LAKE WALES, Fla.—Researchers at Duke University (Durham, North Carolina) have invented a metamaterial-based voice-locator system that can pick out an individual's voice even from a crowded, noisy room.

The researchers' novel technique to solve the classic coctail party problem uses a metamaterial rotunda structure with different depth holes sunk into its pie-shaped unit cells. Sound waves going over them make a sound using the same principle as blowing over the top of a pop bottle, enabling the embedded electronics to distinguish the direction from which a voice is coming.

The voice-zoom option on video cameras and smartphones today can beam-steer to a particular voice, using multiple microphones and sophisticated algorithms to pick out one voice from many. However, the metamaterial rotunda's unit cells employ a single microphone for acoustic direction location plus sophisticated algorithms to do a superior job, according to Duke.

"Metamaterials are used here to modulate sound waves directly without converting them to electronic signals first," doctoral candidate, Abel Xie, working with professor Steven Cummer. "Each metamaterial unit cell changes the sound's amplitude and phase at a specific frequency. The properties of these unit cells are randomized so each sector (or slot) possess a unique modulation for sound wave passing through it. Thus sound waves from different directions will be encoded differently by metamaterials which we can separate with our algorithms."

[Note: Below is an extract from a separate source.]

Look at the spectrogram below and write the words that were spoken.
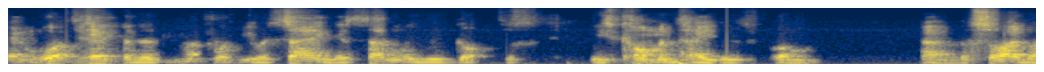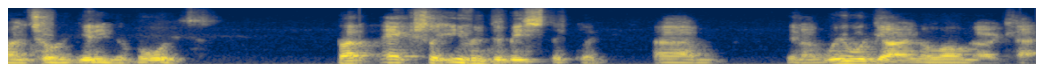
and what's yeah. happened is what you were saying is suddenly we've got this, these commentators from um, the sidelines who are getting a voice. But actually, even domestically, um, you know, we were going along okay.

Metamaterial rotunda locates specific voices even in a crowded noisy room for easy voice-command recognition.
(Source: Duke University)

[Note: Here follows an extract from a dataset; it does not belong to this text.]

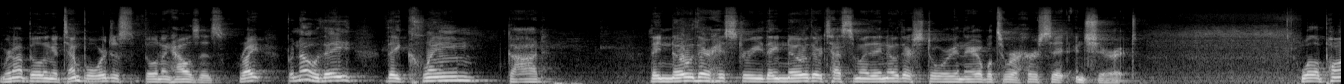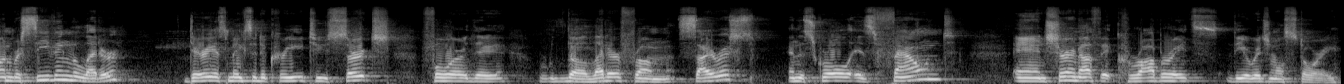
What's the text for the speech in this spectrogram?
We're not building a temple. We're just building houses, right? But no, they they claim God. They know their history. They know their testimony. They know their story, and they're able to rehearse it and share it. Well, upon receiving the letter, Darius makes a decree to search for the the letter from Cyrus, and the scroll is found and sure enough, it corroborates the original story,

Instead of just the loudness of the sound coming through each sector or slot in the metamaterial rotunda imparts both amplitude and phase modulations that are different for each one — a signature that the algorithms recognize.

"Each sector or slot is an encoding channel and adds a unique 'signature' to the sound passing through it," Xie told us. "Technically speaking, the 'signatures' are highly frequency dependent amplitude and phase modulations that are different from channel to channel. The algorithm knows what the modulations are like so it can separate the mixed sound to output high fidelity sound."

The biggest engineering hurdle to commercialization is the large size of the prototype, but the Duke researchers claim that they can downsize the design to work in smartphones, by changing the materials and high-fidelity requirements.

Testing the accuracy--over 96.7 percent--of the metamaterial rotunda in locating distinct voices within a 360 degree periphery.
(Source: Duke University)

"Firstly, we are looking into other types of acoustic metamaterials—instead of air-filled cavities used in this work—that can create similar modulations within much smaller volumes. Secondly, the miniaturization will be performed for specific applications, for example, for a speech recognition function in a game console, we probably wouldn't need as much sensing capacity and full-angle range as demonstrated in the work, so the size can be made much smaller," Xie told us.

The technology will enable smartphone users to speak into their phones from a distance, even though they are in a noisy environment. Other applications could be to improve the fidelity in voice-command electronics, medical sensing devices, ultrasound imagers, hearing aids and cochlear implants according to the researchers.

The large size of the metamaterial rotunda will be shrunk to smartphone size before commercialization according to the researchers.
(Source: Duke University)

Source: www.eetimes.com